Published on 3.11.2021
Tampere University
Henkilö kirjoittaa tekstiä ERICAPhoto: ERICA project,
A mobile app was developed to identify child maltreatment risk in an international research project led by Tampere University. The app measures concerns, which may be leading to maltreatment, and provides information on preventive support. The EU-funded ERICA project also developed a training programme for health professionals.

The mobile app involves filling in a form that contains 28 statements about a family’s situation. If the app identifies risk factors for maltreatment based on the answers, it advises the parents to contact, for example, a child health centre or other support service.

“Both child and family service professionals and parents can use the risk assessment app,” says Eija Paavilainen, professor of nursing science and coordinator of the project.

The two-year EU project involved six other European partners from France, Germany, Italy, Poland, and the UK (England and Scotland). The training programme and the risk assessment application, which are based on extensive multidisciplinary research evidence, will be translated into the languages used in the project. The partners will pilot the results in health services and other organisations that are providing services to families with children.

“We hope that the training programme and the app will become internationally established as tools for child maltreatment prevention,” says Paavilainen.

The ERICA project aims to prevent child maltreatment and raise awareness of child abuse and the conditions that put children at risk.
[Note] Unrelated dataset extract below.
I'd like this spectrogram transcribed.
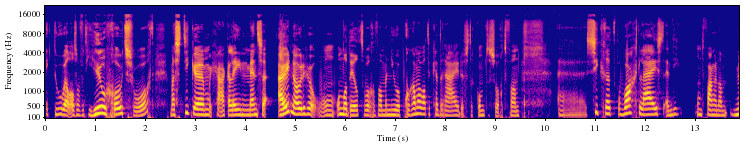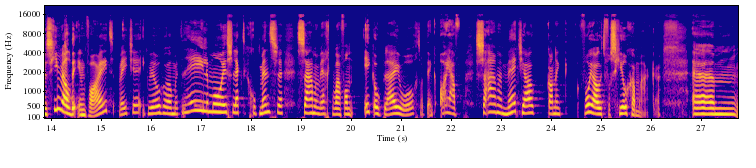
ik doe wel alsof het heel groots wordt. Maar stiekem ga ik alleen mensen uitnodigen om onderdeel te worden van mijn nieuwe programma wat ik ga draaien. Dus er komt een soort van uh, secret wachtlijst. En die ontvangen dan misschien wel de invite. Weet je, ik wil gewoon met een hele mooie selecte groep mensen samenwerken waarvan ik ook blij word. Want ik denk, oh ja, samen met jou kan ik voor jou het verschil gaan maken. Um,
The target groups include both parents and professionals in different fields. ERICA was funded by the European Commission for the period of 2019–2021.

Early intervention prevents the accumulation of problems

To ensure data protection, the respondents are the only ones to see the answers, which do not lead to any contact with health services or authorities. After a risk assessment, it is essential to offer counselling and refer the person to receiving support as soon as possible to avoid a build-up of problems. The risk mapping does not mean that a single issue or situation in the family would cause domestic violence, but many factors increase the risk.

“I believe that just filling in the form in the app shows that a person is motivated to do something about their problems. However, there is no single solution to maltreatment intervention, and we must always consider each family individually. It is important to motivate the family to get involved in planning the support measures,” Paavilainen explains.

“Addressing concerns and worries must happen as early as possible. It is good to talk to professionals about such issues as, for example, loneliness, problems with parenting, and stress. Bringing problems to the attention of professionals and having discussions in a timely manner are the best ways to strengthen the protective factors and to prevent problems from building up,” says Paavilainen.

The results of ERICA project are presented in a webinar on 4 November.  

The training programme for health professionals consists of modules on eg the risk factors of maltreatment, protective factors, and ways in which professionals can address the problems.

The mobile app and the training programme are presented in an open webinar on Thursday 4 November. MEP Sirpa Pietikäinen gives the keynote speech.

Erica project
Stopping Child Maltreatment through Pan-European Multiprofessional Training Programme: Early Child Protection Work with Families at Risk (ERICA)

Links to downloading the mobile app on the ERICA website

Professor Eija Paavilainen
tel. +358 (0)40 190 4079, eija.paavilainen [at]
Faculty of Social Sciences
Tampere University